Building on Dan Swanton’s notion of fieldcraft (Swanton 2020), we would like to frame the distanced site experiments emerging at ESALA out of the unusual context we currently inhabit as the crafting of augmented tools which, alongside the kit we would usually have at our disposal, enable us to explore new territories of site-based teaching and learning. In situ fieldwork is irreplaceable. However, these new methods are giving us glimpses into other worlds of engagement which could give us the opportunity to move towards ever more sophisticated and layered ways of approaching and understanding the fields we inhabit as designers.
- Burns, Carol J. and Kahn, Andrea. “Why Site Matters”. In Site Matters, Design, Concepts, Histories and Strategies, edited by Carol J. Burns and Andrea Kahn, VII-XXIII. Routledge, 2005.
- Burns, Carol J. and Kahn, Andrea. Site Matters: Strategies for Uncertainty Through Planning and Design. Routledge, 2020.
- Gabrielsson, Catharina. (2009) ‘The necessity of distance’. Chaplin, S, Stara, A. eds. Curating Architecture and the City AHRA Critiques Series, London, Routledge. pp. 219-232
- Swanton, Dan. “A Local Alternative to Field Courses”. Teaching Matters (blog). November 5, 2020. Accessed November 12, 2020. https://www.teaching-matters-blog.ed.ac.uk/a-local-alternative-to-field-courses/
- Tait, Margaret.
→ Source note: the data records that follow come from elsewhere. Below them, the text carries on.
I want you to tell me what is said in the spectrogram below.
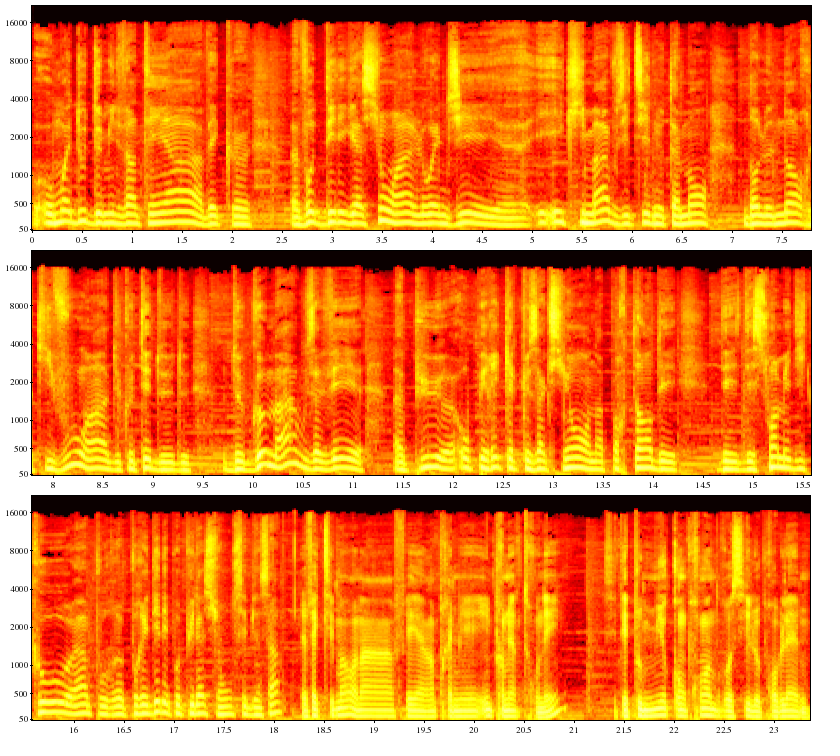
Au mois d'août 2021, avec euh, votre délégation, hein, l'ONG euh, et Ekima, vous étiez notamment dans le nord Kivu, hein, du côté de, de, de Goma. Vous avez euh, pu euh, opérer quelques actions en apportant des, des, des soins médicaux hein, pour, pour aider les populations. C'est bien ça Effectivement, on a fait un premier, une première tournée. C'était pour mieux comprendre aussi le problème.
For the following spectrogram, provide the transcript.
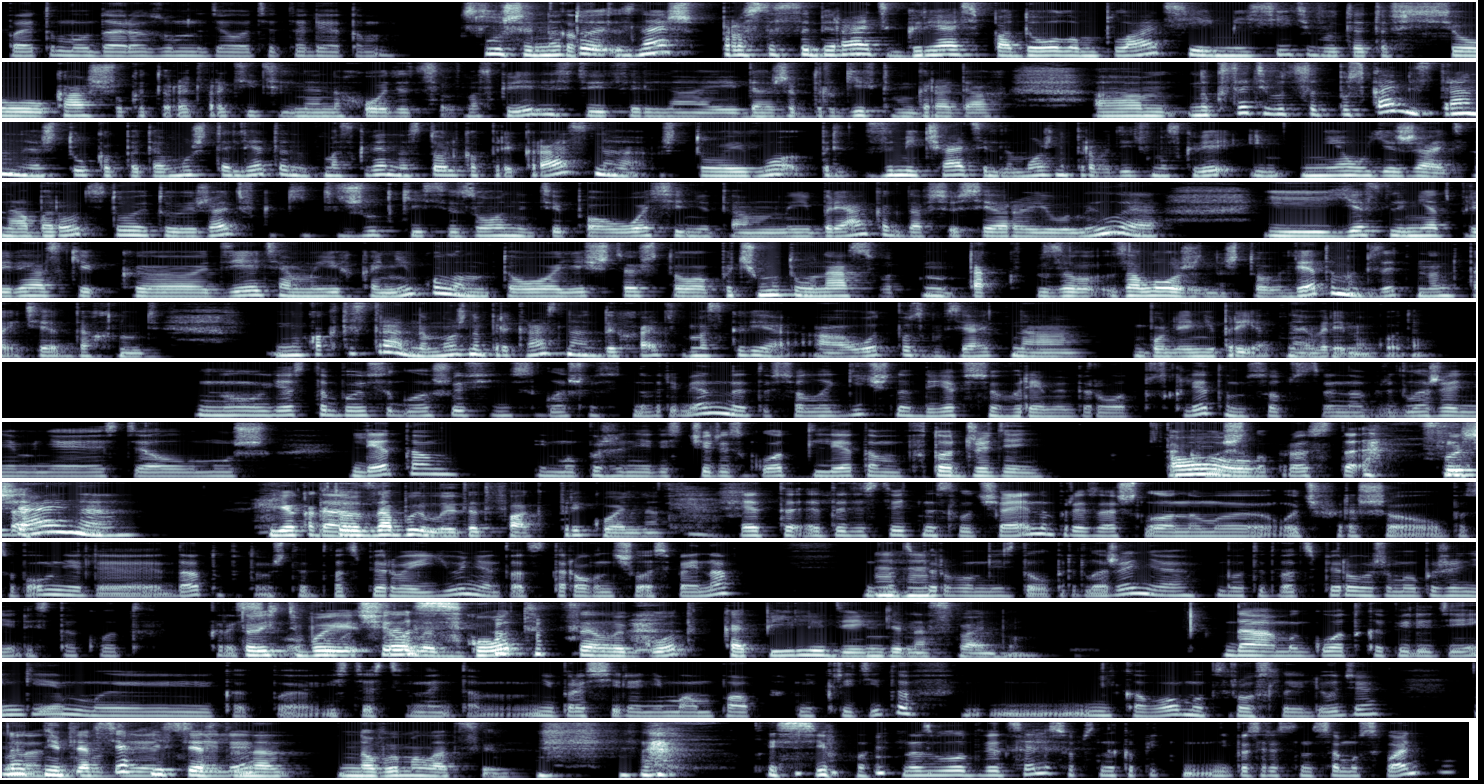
Поэтому, да, разумно делать это летом. Слушай, ну то, знаешь, просто собирать грязь подолом платья и месить вот эту всю кашу, которая отвратительная находится в Москве действительно и даже в других там городах. Но, кстати, вот с отпусками странная штука, потому что лето в Москве настолько прекрасно, что его замечательно можно проводить в Москве и не уезжать. Наоборот, стоит уезжать в какие-то жуткие сезоны типа осени, там, ноября, когда все серое и унылое. И если нет привязки к детям и их каникулам, то я считаю, что почему-то у нас вот ну, так заложено, что летом обязательно надо пойти отдохнуть. Ну, как-то странно, можно прекрасно отдыхать в Москве, а отпуск взять на более неприятное время года. Ну, я с тобой соглашусь и не соглашусь одновременно. Это все логично. Да я все время беру отпуск летом. Собственно, предложение мне сделал муж летом, и мы поженились через год летом в тот же день. Так О, вышло просто. Случайно? Я как-то да. забыла этот факт, прикольно. Это, это действительно случайно произошло, но мы очень хорошо запомнили дату, потому что 21 июня, 22 началась война, 21 угу. мне сделал предложение, вот и 21 уже мы поженились, так вот красиво То есть вы получилось. целый год, целый год копили деньги на свадьбу? Да, мы год копили деньги, мы, как бы, естественно, там не просили ни мам, пап, ни кредитов, никого, мы взрослые люди. Ну, это не для всех, естественно, цели. но вы молодцы. Спасибо. У нас было две цели, собственно, накопить непосредственно саму свадьбу,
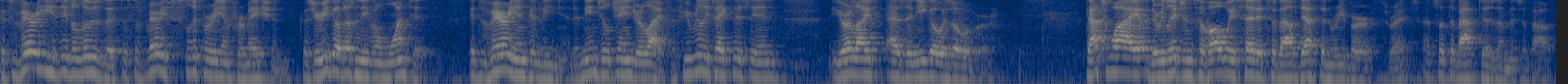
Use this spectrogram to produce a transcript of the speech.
It's very easy to lose this. It's a very slippery information because your ego doesn't even want it. It's very inconvenient. It means you'll change your life. If you really take this in, your life as an ego is over. That's why the religions have always said it's about death and rebirth, right? That's what the baptism is about.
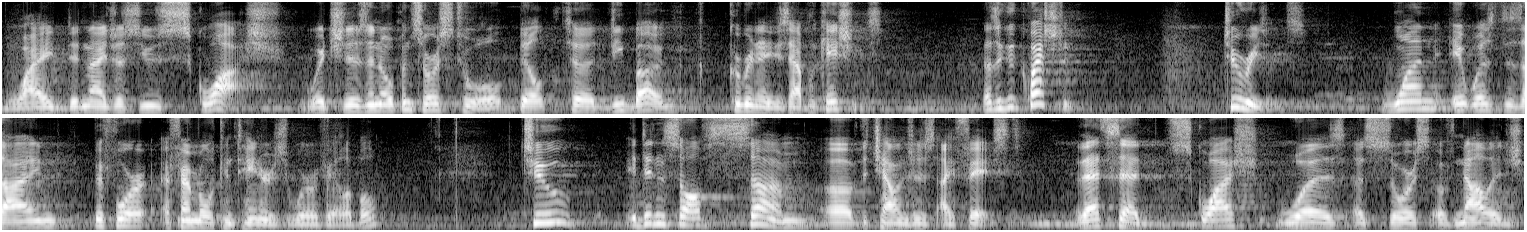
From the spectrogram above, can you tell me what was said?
why didn't I just use Squash, which is an open source tool built to debug Kubernetes applications? That's a good question. Two reasons. One, it was designed before ephemeral containers were available. Two, it didn't solve some of the challenges I faced. That said, Squash was a source of knowledge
Where I am is Here, Ancona Films,1964. National Library of Scotland Reference number: 3703. [https://movingimage.nls.uk/film/3703 accessed 18 Nov 2020]
- Webb, Michael. “Comfort for Two: The Cushicle and Suitaloon.” Archigram 8, 196
Suzanne Ewing is Professor of Architectural Criticism. From 2019-2020 she has been a secondee at IAD, exploring cultures, habits and constituents of ‘the project’ and project-based learning in higher education.
Anaïs Chanon is a Landscape Architect and Lecturer at the Edinburgh School of Architecture and Landscape Architecture. She holds a Diploma in Art and Design from the Duperré National School of Design (Paris, France) and a Masters in Landscape Architecture from the National School of Landscape Architecture (Versailles, France). Anaïs co-founded GRAFT, an award-winning landscape architecture collective based in Scotland and France.
Dr Ruxandra-Iulia Stoica is Senior Teaching Fellow in Architectural Conservation and Depute Director of the Scottish Centre for Conservation Studies in the Edinburgh School of Architecture and Landscape Architecture, Edinburgh College of Art. An architect and urbanist, Ruxandra specialises in Urban Conservation and is particularly interested in the interdisciplinary research methodologies needed for this approach, as well as the pedagogy of conservation training in general.
Dr Moa Carlsson is a Lecturer in Architectural Design, researching histories of mapping and information technology in architecture and urban planning.
Dr Chris French is a Lecturer in Architecture and Contemporary Practice, exploring the relationship between the city and architecture, and agricultural and ex-urban landscapes as framed by critical representational regimes.
Wider hybrid site-based pedagogies reflection group contributors (in alphabetical order):
Michelle Bastian, Moa Carlsson, Anaïs Chanon, Suzanne Ewing, Kenny Fraser, Chris French, Laura Harty, Francisca Lima, Lisa Mackenzie, Ross McLean, Chris Rankin, Elinor Scarth and Ruxandra-Iulia Stoica.